Sorry to be back so soon, I actually wanted to drop this since I have a working game on windows, but people want a full speed windows version, this issue was somewhat addressed in the thread below, but believe it needs it’s own thread to focus on.
So as the title says my collisions are cutting my game’s speed in half when on windows, regardless if I am running the exe or sdk, it is the same mac machine just the platform is different (bootcamp enables me to run windows 10), and windows version runs at 14fps while mac runs at 30fps (my cap).
I manage to record the pstats in a image on the windows version (it’s below, I would get them for the mac, but I cannot get pstats working, though it should not matter much because mac is running at the full capped 30fps)
So in the previous thread, me and Thaumaturge concluded that the slow down in windows was the collisions (as you can see above) which would be fine, I mean I could try octree, or combining the collision nodes into less nodes or the like for speed ups.
But there would always be that problem that the mac version is faster and I can do more on it, which wouldn’t be problem if I developed on windows, but I develop on mac, having to check on the windows version often would be difficult for me (especially since I don’t have a windows machine in my possession, I had to barrow the macbook with bootcamp)
I am so thankful for you guys help, and I am sorry for bugging you so soon, and thank you to those willing to help.
Let’s first establish whether we are comparing apples to apples.
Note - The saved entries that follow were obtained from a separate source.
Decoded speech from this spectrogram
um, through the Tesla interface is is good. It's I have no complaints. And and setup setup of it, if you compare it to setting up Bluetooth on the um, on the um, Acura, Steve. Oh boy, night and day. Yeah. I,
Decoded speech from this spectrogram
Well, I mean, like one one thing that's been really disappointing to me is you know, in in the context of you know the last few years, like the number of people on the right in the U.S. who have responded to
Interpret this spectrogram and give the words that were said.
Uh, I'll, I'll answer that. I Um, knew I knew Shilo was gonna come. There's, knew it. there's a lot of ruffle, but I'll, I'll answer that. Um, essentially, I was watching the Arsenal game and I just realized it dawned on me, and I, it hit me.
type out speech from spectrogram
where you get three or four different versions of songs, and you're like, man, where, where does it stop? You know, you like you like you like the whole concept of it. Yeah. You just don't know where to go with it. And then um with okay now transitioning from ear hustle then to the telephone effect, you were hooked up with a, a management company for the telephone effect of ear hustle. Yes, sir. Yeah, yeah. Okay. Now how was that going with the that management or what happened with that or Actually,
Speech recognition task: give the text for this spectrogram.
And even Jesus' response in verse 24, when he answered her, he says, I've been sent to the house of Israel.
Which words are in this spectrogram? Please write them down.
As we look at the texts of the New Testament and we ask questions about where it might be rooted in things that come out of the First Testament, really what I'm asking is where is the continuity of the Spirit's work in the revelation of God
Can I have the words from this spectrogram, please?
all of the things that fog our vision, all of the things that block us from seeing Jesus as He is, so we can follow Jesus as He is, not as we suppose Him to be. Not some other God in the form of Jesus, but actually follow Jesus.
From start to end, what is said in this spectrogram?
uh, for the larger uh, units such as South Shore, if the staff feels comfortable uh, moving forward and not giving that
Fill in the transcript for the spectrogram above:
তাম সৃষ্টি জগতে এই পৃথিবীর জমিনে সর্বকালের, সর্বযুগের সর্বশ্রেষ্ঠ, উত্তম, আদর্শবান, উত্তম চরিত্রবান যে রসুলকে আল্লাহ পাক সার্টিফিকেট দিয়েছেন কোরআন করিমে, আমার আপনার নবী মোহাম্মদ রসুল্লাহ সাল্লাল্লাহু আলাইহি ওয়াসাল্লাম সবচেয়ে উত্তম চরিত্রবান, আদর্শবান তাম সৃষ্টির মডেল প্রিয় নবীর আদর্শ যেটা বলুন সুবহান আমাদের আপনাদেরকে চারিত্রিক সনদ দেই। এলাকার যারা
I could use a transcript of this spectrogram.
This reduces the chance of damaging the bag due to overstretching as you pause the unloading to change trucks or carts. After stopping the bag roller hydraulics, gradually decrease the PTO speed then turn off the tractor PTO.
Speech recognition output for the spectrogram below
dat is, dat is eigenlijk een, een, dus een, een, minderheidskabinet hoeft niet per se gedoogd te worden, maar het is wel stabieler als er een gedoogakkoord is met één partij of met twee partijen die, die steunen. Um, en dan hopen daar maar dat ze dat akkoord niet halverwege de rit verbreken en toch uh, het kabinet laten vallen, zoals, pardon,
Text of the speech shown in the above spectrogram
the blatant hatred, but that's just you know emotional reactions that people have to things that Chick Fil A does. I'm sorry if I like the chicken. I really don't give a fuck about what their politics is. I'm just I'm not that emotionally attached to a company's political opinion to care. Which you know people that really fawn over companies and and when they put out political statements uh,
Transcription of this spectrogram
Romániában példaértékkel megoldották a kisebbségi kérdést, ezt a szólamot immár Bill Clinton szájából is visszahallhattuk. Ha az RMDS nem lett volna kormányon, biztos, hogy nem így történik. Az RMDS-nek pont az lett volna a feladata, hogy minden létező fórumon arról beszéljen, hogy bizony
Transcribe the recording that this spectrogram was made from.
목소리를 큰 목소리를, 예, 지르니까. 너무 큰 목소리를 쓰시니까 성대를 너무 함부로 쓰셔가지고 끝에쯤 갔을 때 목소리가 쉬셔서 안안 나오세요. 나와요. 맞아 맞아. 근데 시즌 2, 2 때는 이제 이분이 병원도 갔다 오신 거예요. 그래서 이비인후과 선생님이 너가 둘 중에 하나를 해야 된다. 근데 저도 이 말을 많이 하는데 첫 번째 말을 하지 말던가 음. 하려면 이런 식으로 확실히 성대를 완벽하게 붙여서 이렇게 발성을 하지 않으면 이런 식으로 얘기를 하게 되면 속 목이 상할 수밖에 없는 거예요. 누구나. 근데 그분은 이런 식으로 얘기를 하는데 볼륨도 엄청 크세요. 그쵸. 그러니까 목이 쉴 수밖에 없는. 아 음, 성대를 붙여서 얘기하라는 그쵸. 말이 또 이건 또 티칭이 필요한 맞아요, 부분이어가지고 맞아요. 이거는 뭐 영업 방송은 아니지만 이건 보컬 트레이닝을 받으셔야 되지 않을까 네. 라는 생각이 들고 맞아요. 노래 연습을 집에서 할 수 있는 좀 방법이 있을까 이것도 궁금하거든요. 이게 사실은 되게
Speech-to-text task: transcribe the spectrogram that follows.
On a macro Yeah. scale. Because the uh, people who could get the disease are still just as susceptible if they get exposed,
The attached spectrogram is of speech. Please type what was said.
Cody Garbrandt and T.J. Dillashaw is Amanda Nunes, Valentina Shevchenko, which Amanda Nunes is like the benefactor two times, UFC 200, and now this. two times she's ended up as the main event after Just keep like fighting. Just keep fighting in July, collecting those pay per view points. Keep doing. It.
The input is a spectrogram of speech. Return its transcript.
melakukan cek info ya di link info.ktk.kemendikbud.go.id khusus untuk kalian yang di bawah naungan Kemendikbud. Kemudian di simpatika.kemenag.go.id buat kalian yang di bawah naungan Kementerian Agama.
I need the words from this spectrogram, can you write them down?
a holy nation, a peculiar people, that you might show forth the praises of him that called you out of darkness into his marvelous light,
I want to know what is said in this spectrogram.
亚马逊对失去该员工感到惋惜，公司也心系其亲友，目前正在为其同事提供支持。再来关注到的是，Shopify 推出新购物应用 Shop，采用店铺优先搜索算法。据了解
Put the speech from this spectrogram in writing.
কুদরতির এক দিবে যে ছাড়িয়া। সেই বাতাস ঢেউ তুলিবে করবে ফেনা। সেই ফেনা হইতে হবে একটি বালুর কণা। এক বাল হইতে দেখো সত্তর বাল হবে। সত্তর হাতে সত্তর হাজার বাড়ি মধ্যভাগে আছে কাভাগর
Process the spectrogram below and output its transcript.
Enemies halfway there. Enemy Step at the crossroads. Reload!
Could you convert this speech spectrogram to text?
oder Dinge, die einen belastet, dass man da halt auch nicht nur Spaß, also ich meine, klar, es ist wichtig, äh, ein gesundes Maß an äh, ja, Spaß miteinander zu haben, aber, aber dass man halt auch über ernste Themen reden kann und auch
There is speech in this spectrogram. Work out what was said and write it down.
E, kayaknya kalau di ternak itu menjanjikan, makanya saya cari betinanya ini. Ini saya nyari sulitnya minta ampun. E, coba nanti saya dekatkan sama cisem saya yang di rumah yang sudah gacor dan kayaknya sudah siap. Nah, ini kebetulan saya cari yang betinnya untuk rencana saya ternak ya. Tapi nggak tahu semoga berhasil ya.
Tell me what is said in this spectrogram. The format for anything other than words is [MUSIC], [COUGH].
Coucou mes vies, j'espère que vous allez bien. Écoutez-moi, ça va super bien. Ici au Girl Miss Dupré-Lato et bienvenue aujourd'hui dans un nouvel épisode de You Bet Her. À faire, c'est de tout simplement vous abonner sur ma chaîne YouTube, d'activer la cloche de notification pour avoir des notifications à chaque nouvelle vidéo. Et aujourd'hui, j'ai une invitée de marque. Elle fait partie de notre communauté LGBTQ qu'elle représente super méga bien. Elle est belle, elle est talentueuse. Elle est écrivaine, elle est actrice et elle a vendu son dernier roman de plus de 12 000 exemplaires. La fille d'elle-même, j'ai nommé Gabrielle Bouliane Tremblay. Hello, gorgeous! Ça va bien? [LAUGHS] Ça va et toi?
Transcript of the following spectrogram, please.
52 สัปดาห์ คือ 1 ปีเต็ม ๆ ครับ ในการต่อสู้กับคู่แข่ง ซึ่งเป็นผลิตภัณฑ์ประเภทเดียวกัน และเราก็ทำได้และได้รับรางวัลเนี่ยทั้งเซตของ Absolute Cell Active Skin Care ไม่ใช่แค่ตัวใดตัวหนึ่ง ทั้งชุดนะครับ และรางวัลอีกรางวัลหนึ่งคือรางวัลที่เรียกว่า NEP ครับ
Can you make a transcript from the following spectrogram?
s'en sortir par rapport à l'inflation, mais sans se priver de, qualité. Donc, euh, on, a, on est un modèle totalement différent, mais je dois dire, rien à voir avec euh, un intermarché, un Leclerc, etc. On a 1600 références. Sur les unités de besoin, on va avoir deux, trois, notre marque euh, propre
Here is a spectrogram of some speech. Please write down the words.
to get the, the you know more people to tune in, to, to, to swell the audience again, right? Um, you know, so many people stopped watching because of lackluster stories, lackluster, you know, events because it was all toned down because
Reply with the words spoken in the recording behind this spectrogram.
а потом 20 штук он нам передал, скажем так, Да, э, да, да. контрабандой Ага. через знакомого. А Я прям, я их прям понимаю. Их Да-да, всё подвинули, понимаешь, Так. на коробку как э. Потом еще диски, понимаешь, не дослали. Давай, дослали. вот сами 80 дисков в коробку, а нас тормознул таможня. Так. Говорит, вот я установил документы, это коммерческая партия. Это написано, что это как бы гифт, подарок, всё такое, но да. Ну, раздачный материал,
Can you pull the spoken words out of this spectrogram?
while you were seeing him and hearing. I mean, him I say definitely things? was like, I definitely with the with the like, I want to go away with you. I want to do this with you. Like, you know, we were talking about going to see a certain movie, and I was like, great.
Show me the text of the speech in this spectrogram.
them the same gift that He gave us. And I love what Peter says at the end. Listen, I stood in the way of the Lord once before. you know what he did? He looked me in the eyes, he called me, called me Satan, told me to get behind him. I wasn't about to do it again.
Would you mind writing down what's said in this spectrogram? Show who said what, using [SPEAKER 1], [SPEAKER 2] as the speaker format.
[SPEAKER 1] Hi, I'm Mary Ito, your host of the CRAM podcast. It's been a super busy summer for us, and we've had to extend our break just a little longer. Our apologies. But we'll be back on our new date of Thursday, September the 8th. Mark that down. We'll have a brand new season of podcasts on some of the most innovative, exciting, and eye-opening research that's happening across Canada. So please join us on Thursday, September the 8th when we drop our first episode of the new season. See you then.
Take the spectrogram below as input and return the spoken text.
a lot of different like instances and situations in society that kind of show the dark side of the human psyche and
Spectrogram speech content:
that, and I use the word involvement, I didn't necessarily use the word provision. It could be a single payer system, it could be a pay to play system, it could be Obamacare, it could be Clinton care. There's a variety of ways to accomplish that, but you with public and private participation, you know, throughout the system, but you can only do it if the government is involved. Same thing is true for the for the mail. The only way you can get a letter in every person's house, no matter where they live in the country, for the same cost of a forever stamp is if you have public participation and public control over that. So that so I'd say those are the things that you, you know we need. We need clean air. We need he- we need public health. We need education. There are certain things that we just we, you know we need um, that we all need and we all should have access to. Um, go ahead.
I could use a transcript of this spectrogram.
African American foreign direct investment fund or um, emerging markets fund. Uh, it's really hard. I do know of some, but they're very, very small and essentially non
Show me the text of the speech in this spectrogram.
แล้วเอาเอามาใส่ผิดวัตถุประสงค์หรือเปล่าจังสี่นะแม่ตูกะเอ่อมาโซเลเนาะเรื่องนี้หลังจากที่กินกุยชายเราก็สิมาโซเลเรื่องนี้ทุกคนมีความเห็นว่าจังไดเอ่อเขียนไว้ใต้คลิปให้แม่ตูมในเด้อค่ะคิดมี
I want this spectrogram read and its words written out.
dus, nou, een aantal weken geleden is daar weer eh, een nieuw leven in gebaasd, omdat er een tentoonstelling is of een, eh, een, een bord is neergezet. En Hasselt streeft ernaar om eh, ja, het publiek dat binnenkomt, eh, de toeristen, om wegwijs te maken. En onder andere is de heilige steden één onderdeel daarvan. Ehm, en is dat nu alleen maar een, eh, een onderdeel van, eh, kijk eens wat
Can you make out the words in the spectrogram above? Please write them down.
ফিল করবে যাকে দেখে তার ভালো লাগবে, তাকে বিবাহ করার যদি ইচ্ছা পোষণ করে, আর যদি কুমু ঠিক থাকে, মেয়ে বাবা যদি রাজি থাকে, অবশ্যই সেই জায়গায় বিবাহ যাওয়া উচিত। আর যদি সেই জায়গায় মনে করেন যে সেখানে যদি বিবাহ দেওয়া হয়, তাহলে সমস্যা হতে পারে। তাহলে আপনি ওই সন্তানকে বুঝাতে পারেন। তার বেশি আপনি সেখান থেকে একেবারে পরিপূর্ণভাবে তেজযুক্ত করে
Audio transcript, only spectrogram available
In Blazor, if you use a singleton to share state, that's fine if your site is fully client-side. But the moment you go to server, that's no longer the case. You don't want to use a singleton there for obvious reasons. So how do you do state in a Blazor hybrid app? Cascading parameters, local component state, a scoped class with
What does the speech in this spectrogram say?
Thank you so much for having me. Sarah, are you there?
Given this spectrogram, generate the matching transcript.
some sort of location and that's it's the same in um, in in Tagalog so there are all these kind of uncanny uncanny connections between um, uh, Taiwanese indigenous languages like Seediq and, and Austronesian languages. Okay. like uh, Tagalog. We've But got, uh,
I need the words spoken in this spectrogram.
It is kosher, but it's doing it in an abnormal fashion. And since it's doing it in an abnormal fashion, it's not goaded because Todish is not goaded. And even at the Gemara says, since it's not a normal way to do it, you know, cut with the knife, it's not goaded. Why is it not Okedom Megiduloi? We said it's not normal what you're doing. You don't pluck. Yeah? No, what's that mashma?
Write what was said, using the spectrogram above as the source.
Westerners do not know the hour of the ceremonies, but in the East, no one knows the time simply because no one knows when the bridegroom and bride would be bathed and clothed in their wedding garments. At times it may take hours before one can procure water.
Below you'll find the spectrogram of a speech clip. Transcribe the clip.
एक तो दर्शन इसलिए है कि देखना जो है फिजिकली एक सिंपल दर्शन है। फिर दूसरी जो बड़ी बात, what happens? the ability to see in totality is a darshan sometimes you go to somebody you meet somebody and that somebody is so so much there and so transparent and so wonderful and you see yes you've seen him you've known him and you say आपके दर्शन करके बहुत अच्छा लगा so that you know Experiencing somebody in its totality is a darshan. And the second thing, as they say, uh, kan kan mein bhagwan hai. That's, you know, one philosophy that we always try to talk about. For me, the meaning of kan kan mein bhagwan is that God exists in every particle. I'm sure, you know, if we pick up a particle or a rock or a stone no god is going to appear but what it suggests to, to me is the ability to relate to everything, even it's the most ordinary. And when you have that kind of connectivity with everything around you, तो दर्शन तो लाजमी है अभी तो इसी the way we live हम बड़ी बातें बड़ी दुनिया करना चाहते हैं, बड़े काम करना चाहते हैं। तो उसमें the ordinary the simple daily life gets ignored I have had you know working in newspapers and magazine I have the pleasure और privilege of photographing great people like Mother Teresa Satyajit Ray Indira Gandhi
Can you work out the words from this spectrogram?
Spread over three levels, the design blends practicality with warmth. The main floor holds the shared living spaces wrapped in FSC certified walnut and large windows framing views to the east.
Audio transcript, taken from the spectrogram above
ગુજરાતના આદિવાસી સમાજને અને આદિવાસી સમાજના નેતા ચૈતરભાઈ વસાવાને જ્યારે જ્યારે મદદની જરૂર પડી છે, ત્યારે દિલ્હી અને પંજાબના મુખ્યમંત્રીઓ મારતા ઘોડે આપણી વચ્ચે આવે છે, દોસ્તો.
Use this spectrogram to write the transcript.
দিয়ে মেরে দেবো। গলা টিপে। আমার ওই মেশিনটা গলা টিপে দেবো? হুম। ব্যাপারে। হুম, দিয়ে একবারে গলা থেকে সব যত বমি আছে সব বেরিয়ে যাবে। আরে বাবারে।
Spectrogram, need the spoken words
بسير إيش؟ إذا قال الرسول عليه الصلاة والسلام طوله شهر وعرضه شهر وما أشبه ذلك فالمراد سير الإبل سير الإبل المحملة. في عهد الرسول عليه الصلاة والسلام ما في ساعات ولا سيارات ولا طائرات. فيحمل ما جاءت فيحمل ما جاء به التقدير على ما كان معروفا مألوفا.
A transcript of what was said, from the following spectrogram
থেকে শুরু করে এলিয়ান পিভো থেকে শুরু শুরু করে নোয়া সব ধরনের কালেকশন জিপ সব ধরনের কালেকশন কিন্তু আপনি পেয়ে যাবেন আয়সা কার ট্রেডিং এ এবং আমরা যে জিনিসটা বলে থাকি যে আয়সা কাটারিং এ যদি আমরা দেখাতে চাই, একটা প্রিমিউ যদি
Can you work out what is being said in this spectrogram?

Are you using the 64-bit version on Windows? Are you getting this performance in both cases in the build produced by build_apps, or with the development version of Panda? The build produced by build_apps is significantly more optimized than the “normal” installation of Panda.
You should optimize your collisions one way or the other, though; it is usually possible to get good performance benefits by octreefying or even just using something like world.subdivideCollisions(4).
yes, it is the same machine, I always use 64bit in my bootcamps, I don’t see any benefits to using x86 unless the machine requires so, and yes tested both bdist and sdk, the difference between the two is model loading is faster on the bdist, but the collision remains the same, even with other users complaining the same thing.
Thanks for the optimization tip, I will use if I see slowdown when I am developing.
Edit: I am going to try your subdivdeCollsion method on the windows version, give me a minute.
EDIT2: so I tried and kept getting “NameError: name ‘CollisionNode’ is not defined”, I am now going to attempt octreefy tomorrow with some code found on the forums.
I couldn’t get the octreefy code to work, though subdivdeCollision I decided to look into more, I went to py file responsible and added the collisionNode import to finally get it to work, but it turned out, it ended up breaking my game, I assume that it must have changed the collision nodes names and I cannot have it do that.
If octreefy does the same and touches the names, then it is also not the answer for me, I am appreciative for the tips though, thank you rbd.
EDIT: my brother toke back his pc, so I cannot test this for the time being, my apologies.